Authors: Kilfoy BA,  Zheng T,  Lan Q,  Han X,  Holford T,  Hein DW,  Qin Q,  Leaderer B,  Morton LM,  Yeager M,  Boyle P,  Zhao P,  Chanock S,  Rothman N,  Zhang Y
Journal: Cancer Causes Control
Date: 2010 Jan
Branches: OEEB, REB, CGR
PubMed ID: 19809881
PMC ID: PMC2972187
Abstract: Cigarette smoke contains many carcinogens that are metabolically activated through xenobiotic metabolism by phase I and II enzymes, including N-acetyltransferases 1 and 2 (NAT1 and NAT2). We investigated non-Hodgkin lymphoma risk in general and by subtype in relation to NAT1 and NAT2 genotypes and cigarette smoking in a population-based case-control study in Connecticut. Of the 535 controls, 53.1% reported ever smoking, and of the 461 cases, 55.7% reported ever smoking. We found a two-fold increased risk of T-cell lymphoma among those possessing the NAT1*10 genotype compared to those with other NAT1 genotypes; including an OR of 2.0 (95% CI: 1.0-2.4) for those heterozygous or homozygous for NAT1*10 genotypes.
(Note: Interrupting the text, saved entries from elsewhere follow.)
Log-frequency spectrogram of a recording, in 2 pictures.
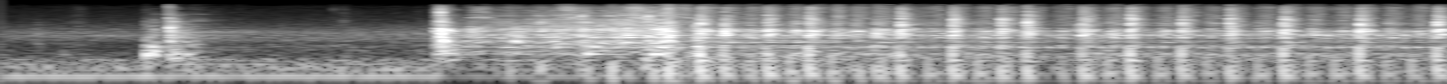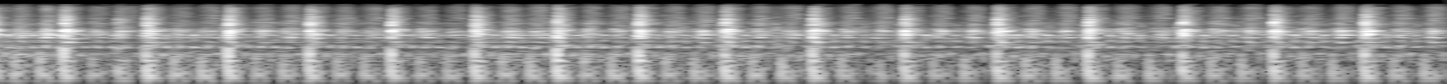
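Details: Riding lawnmower not run in years, carburettor cleaned, fresh gas, used battery charged overnight, first crank: rapid even cranking about three pulses a second, a brief catch that never settles; engine fires briefly then stalls, cause unknown.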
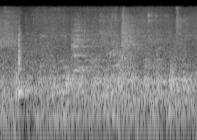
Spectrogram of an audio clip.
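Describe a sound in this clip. An escalator hums and rumbles steadily nearby.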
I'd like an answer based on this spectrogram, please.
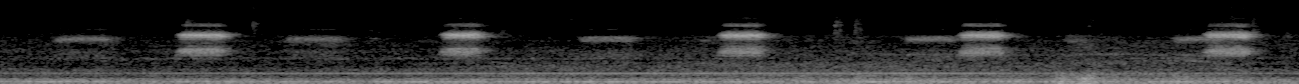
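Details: A frog making an unusual noise: five paired calls, each a soft short note followed by a louder, nasal, harmonic-rich note, repeated about every two and a half seconds over a steady low hum.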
Rapid acetylator NAT2 phenotype increased the risk of both T-cell lymphoma (OR = 3.2; 95% CI: 1.1-9.5) and marginal zone lymphoma (OR = 3.0; 95% CI: 1.0-8.7), though these results were based on a small number of cases. When smoking status and risk of NHL was stratified by NAT1 and NAT2 genotypes, an increased risk of NHL overall was observed in current (OR = 1.7; 95% CI: 1.2-2.4) smokers without the NAT1*10 genotype but not among smokers with the NAT1*10 genotype (p-interaction < 0.01). No association between history of cigarette smoking and risk of NHL overall was observed with any NAT2 genotype. Our results present modest evidence that acetylation rate is associated with risk of NHL for specific subtypes and that the NAT1*10 genotype is an "at-risk" allele. Additionally, our results suggest that the relationship between NHL and smoking status may be modified by common genetic variation in NAT1 but not NAT2. We conclude that these findings require replication in larger studies and ultimately in pooled analyses.